Dr Chhatwal: Yes, we strongly believe that the use of generic DAAs will increase in India. Our study provides a compelling case to invest in HCV treatment: Low-priced DAAs provide a win-win situation, warranting the use of public money to fund it. An initiative was launched in 2016 by the government of Punjab, which is making HCV treatment available at a subsidized rate or free to selected patients.6 Such initiatives also provide motivation to local residents to get screened, even when there are no standard screening guidelines. The cost of DAAs have come down to as low as $109, which makes treatment even more cost-saving.
Infectious Disease Advisor: Generics are unlikely to be available in the United States for some time, and healthcare costs are a major concern for many here as well. Do you think this might lead some to seek treatment overseas?
Dr Chhatwal: This is an interesting proposition, but I’m not aware of a systematic flow of patients from the United States to India for HCV treatment. However, I have heard anecdotally of such medical tourism occurring from middle-income countries (eg, Turkey) to India.

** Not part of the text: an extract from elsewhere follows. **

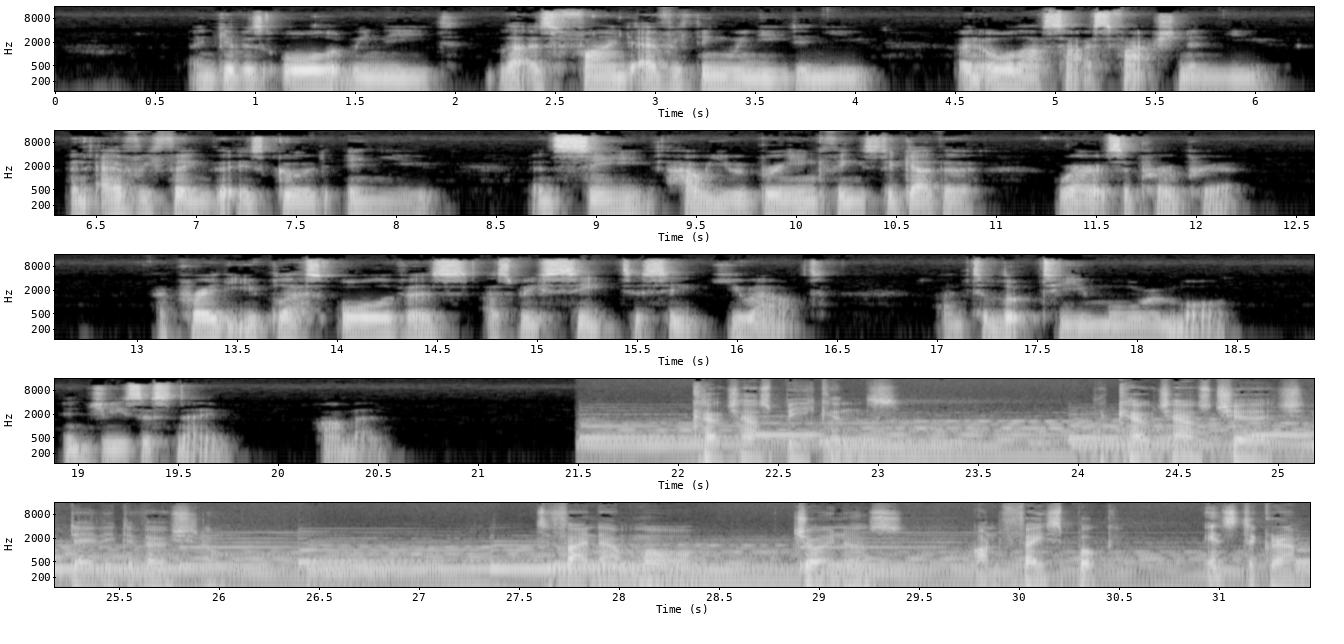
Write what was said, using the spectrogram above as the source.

Infectious Disease Advisor: Do you think the World Health Organization goal of HCV elimination by 2030 is feasible? If so, how do you see us getting there?

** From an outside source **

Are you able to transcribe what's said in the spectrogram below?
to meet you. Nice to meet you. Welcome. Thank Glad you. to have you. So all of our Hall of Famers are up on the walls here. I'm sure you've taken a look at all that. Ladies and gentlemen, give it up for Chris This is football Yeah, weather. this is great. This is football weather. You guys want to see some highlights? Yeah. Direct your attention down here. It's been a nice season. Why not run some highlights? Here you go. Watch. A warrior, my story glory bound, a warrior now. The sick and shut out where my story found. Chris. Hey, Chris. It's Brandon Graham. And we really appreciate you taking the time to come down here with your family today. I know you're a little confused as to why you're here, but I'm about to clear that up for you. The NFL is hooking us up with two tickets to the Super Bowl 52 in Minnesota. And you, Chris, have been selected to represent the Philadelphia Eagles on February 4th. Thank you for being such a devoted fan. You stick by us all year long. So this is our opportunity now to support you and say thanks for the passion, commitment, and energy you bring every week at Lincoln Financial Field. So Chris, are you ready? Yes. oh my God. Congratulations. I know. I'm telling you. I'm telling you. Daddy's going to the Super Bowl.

Dr Chhatwal: It all depends on what actions we take now. Some countries (eg, Australia, United States) are far ahead on the track toward HCV elimination, but most countries do not yet have a plan to manage HCV. First, countries need cost-effective screening guidelines to diagnose HCV-infected patients. Second, there is a need to provide resources to scale-up HCV treatment at the population level. Even with low-cost generic DAAs, the budget needed to treat HCV will be huge. Third, effective interventions are needed to reduce HCV transmission among high-risk individuals. Finally, perhaps most important, the cost of diagnostic tests should be reduced substantially to make national screening programs affordable and cost-effective.
- Dhiman RK. Future of therapy for hepatitis C in India: a matter of accessibility and affordability? J Clin Exp Hepatol. 2014;4:85-86.
- Premkumar M, Grover GS, Dhiman RK. Chronic hepatitis C: do generics work as well as branded drugs? J Clin Exp Hepatol. 2017;7:253-261.
- Gupta V, Kumar A, Sharma P, Bansal N, Singla V, Arora A. Most patients of hepatitis C virus infection in India present late for interferon-based antiviral treatment: an epidemiological study of 777 patients from a North Indian tertiary care center. J Clin Exp Hepatol. 2015;5:134-141.
- amfAR. Indian generic companies begin production on two new hepatitis treatments. January 20, 2016. Accessed December 11, 2017.
- Aggarwal R, Chen Q, Goel A, et al. Cost-effectiveness of hepatitis C treatment using generic direct-acting antivirals available in India. PLoS ONE. 2017;12:e0176503.
- Dhiman RK, Satsangi S, Grover GS, Puri P. Tackling the hepatitis C disease burden in Punjab, India. J Clin Expe Hepatol. 2016;6:224-232.